Main Page | Web Tools | Site Map
An Introduction to Fisheries Acoustics
Acoustics | DEIMOS | Ecology and Management |
Current Research Topics | Previous Research Topics
A listing of published acoustics papers and reports | Publications | Reports
The members of the FAR Lab | Current Members | Lab Alumni | Lab Events
Links | Other acoustics related sites | Press articles

Species Identification

small logo

Can multi-frequency, backscatter data be used to discriminate fish species in multi-species assemblages? It is long recognized that amplitudes of backscattered sound depend, in part, on acoustic carrier frequency. While target strengths from similar sized fish may be the same or different depending on acoustic frequency or species, ratio data or ordinal ranking of echo amplitudes from several frequencies may provide a way to discriminate among targets or even identify species.

As an example, we can examine KRM predicted backscatter from three species of fish commonly found within Lake Michigan: lake whitefish, rainbow smelt, and alewife. Whitefish are much larger and a predator of the two other species. Predicted reduced scattering lengths are plotted as a function of the ratio of total fish length (TL) to acoustic wavelength (l).

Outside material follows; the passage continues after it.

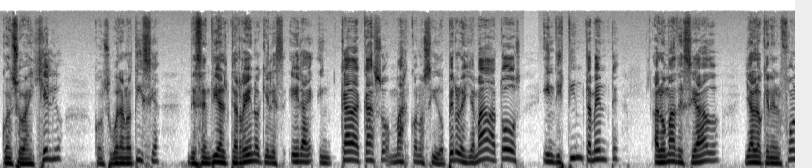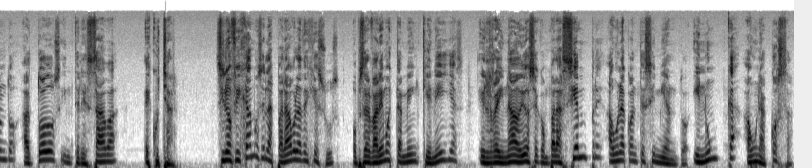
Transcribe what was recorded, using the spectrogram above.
Con su evangelio, con su buena noticia, descendía al terreno que les era en cada caso más conocido, pero les llamaba a todos indistintamente a lo más deseado y a lo que en el fondo a todos interesaba escuchar. Si nos fijamos en las parábolas de Jesús, observaremos también que en ellas el reinado de Dios se compara siempre a un acontecimiento y nunca a una cosa.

plot of predicted backscatter vs ratio of total fish length

The plot shows that reduced scattering lengths differ among species, among fish lengths, and among acoustic frequencies. At 38 kHz amplitudes of the three species are clearly distinguishable. Similarly at 120 kHz echo amplitudes differ but ordinal species rankings differ from those at 38 kHz. Distinguishing species near 200 kHz is more difficult and species rankings change again. No definitive combination of frequencies that universally discriminates species has been identified. The use of backscatter models in comparison with laboratory and field measures is a viable approach to increase the understanding of aquatic organism backscattering characteristics.

 

Relevant Publications
Horne, J.K. 2000. Acoustic approaches to remote species identification: a
review. Fisheries Oceanography (in press).

©2010 Fisheries Acoustics Research